“I vow to judge questions of war with a solemn and profound deliberation. I will never take the country to war without just cause and constitutional approval of Congress,” he declared.

He continued, “As commander in chief, the world will know that our objective is peace. But the world will not mistake our desire for peace for passivity. The world should not mistake our reluctance for war for inaction. And if war should prove unavoidable, America will fight with overwhelming force and we will not relent until victory is ours.”

Paul’s event on Thursday took place during a particularly tense time in South Carolina. A few days earlier, a white police officer shot and killed an apparently unarmed black man in North Charleston, a city about a 20 minute drive away from Mt. Pleasant. Video that surfaced of the incident appeared to show a substantially different account than the officer originally reported, sparking protests and investigations by the state, FBI, and Justice Department. Paul has made efforts to reach out to minority communities and repeated a line in his stump speech that he sees “an America where criminal justice is applied equally.”

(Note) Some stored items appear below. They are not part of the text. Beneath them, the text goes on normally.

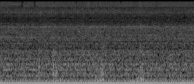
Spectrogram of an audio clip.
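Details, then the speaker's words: Honda Integra classic car idling right after replacing the failed ignition coil, first start the next day: deep, even idle with a steady low rumble, no misses or knocks; purring like a kitten again, running healthy. "Woohoo! purring like a kitten again. I'm gonna go for a ride."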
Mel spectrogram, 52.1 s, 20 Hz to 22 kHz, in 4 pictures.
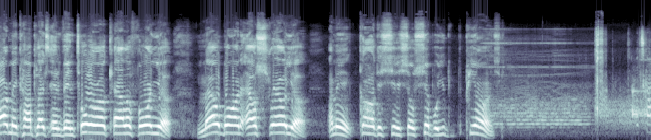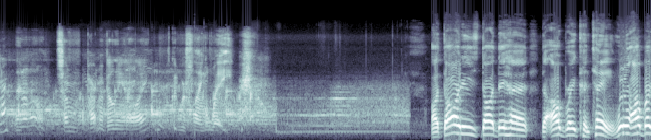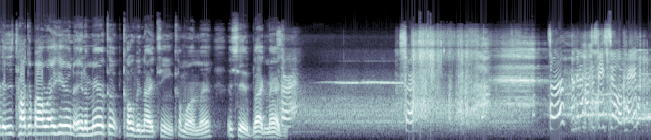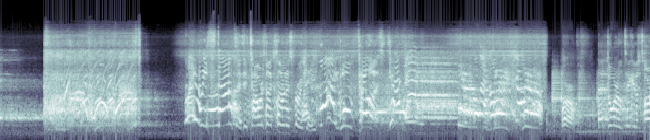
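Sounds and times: person speaking: 0:06.6 - 0:10.1
steady drone tones: 0:09.8 - 0:21.3, 0:31.7 - 0:34.3, 0:50.0 - 0:52.0
sharp hit: 0:50.0 - 0:52.0.

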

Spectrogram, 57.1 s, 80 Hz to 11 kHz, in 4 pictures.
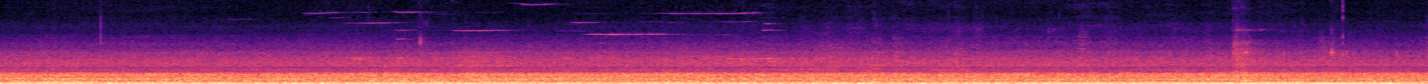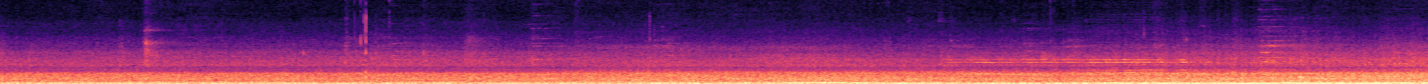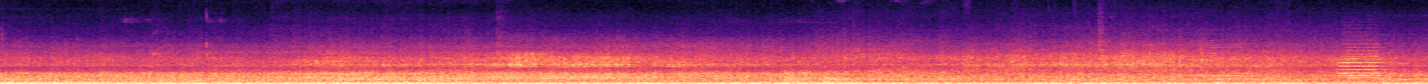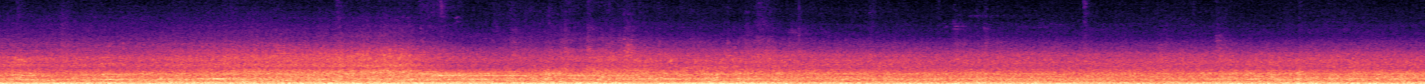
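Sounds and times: city traffic: 0:00.0 - 0:57.0
construction machinery: 0:00.0 - 0:57.0.

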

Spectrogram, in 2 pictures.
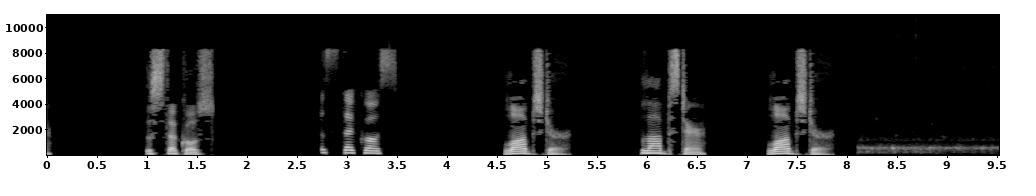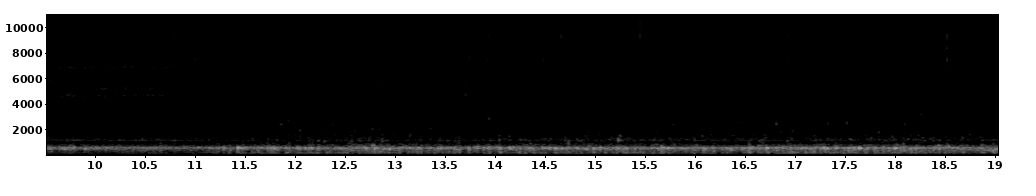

“This message of liberty is for people of all walks of life — the message of liberty, opportunity and justice,” he said. “We shouldn’t let the liberals take the word justice, we need to be party of justice. We need to be for all Americans, whether you wear a suit, a uniform, overalls, whether you’re rich or poor white or black. We need to be the party of all Americans.”

Paul, who officially declared his candidacy for president on April 7, continues his five-state campaign swing with visits to Iowa City, Iowa, and then Las Vegas.

Foreign Policy, Rand Paul and South Carolina

In South Carolina, Rand Paul balances talk of war and peace